**What you should do:** Go through the entries below and pick out every line with "this".

**Exercise inputs:**
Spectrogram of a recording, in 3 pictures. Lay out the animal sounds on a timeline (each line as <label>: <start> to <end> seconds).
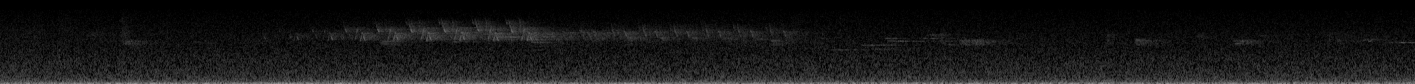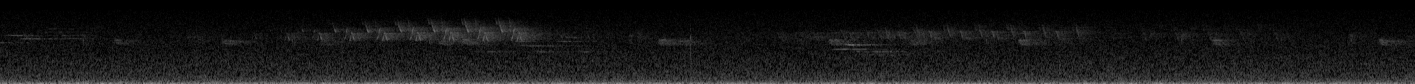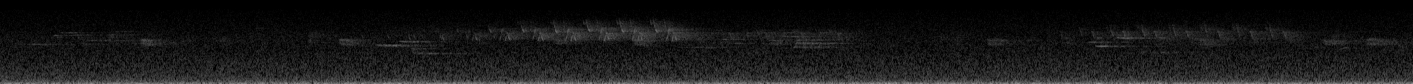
Ovenbird (Seiurus aurocapilla): 2.5 to 8.1 seconds
Hermit Thrush (Catharus guttatus): 4.5 to 5.6 seconds
Hermit Thrush (Catharus guttatus): 8.2 to 9.4 seconds
unidentified call: 9.5 to 10.0 seconds
unidentified call: 11.2 to 11.6 seconds
unidentified call: 12.2 to 12.6 seconds
Hermit Thrush (Catharus guttatus): 13.8 to 15.2 seconds
Ovenbird (Seiurus aurocapilla): 16.8 to 19.6 seconds
Hermit Thrush (Catharus guttatus): 19.2 to 20.1 seconds
unidentified call: 20.6 to 21.3 seconds
Ovenbird (Seiurus aurocapilla): 22.1 to 27.2 seconds
Wood Thrush (Hylocichla mustelina): 22.2 to 23.0 seconds
unidentified call: 27.8 to 28.3 seconds
Hermit Thrush (Catharus guttatus): 28.5 to 29.9 seconds
unidentified call: 31.5 to 32.1 seconds
Wood Thrush (Hylocichla mustelina): 32.0 to 32.9 seconds
Ovenbird (Seiurus aurocapilla): 32.2 to 36.9 seconds
Hermit Thrush (Catharus guttatus): 35.1 to 36.2 seconds
Wood Thrush (Hylocichla mustelina): 36.0 to 37.0 seconds
unidentified call: 38.0 to 38.5 seconds
Ovenbird (Seiurus aurocapilla): 38.8 to 41.5 seconds
Wood Thrush (Hylocichla mustelina): 39.1 to 40.0 seconds
unidentified call: 41.3 to 42.4 seconds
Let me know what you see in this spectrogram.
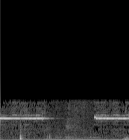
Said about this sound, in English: We have a new alarm, apparently. Didn't know.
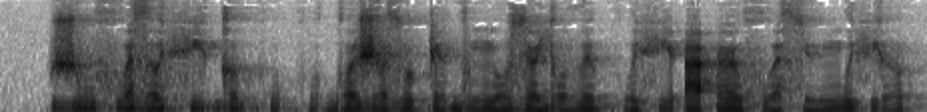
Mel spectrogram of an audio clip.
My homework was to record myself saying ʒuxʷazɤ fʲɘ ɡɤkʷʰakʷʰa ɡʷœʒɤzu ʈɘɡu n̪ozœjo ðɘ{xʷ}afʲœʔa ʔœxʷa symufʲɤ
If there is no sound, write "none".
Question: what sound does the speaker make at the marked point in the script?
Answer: kʷʰ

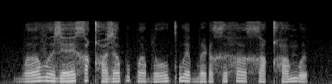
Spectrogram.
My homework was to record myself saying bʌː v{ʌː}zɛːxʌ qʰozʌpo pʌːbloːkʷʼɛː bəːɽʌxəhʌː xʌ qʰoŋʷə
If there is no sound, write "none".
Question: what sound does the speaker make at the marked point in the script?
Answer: əː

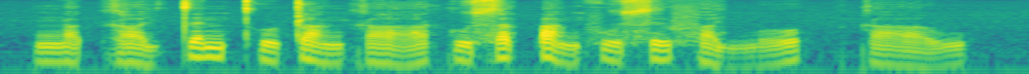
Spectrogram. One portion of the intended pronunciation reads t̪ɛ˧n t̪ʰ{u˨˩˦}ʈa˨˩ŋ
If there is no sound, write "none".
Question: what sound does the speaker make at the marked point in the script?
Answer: u˨˩˦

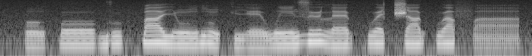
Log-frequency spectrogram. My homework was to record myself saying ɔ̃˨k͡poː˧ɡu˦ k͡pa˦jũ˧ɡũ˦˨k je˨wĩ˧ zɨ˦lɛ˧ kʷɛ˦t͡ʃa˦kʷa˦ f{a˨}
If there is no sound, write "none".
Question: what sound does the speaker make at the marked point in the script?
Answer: a˨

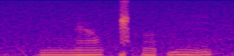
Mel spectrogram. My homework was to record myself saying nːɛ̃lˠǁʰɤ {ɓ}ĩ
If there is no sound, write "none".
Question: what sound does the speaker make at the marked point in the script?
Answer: ɓ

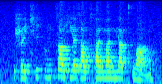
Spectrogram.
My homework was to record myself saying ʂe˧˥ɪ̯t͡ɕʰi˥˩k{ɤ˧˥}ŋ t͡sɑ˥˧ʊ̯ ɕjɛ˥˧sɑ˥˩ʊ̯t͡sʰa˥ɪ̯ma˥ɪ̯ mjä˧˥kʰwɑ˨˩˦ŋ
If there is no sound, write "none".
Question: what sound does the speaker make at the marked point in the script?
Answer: ɤ˥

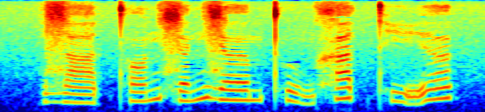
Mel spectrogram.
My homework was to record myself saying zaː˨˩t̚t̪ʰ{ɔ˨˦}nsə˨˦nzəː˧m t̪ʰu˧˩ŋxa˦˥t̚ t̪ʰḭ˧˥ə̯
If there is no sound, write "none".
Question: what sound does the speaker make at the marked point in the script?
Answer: ɔ˨˦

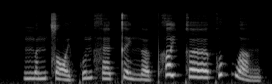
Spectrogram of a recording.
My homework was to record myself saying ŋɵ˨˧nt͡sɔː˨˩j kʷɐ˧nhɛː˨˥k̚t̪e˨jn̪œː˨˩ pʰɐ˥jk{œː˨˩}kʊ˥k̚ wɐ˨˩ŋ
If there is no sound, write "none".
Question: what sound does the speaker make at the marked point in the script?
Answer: œː˧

**Problem solution:**
Let me know what you see in this spectrogram.
Said about this sound, in English: We have a new alarm, apparently. Didn't know.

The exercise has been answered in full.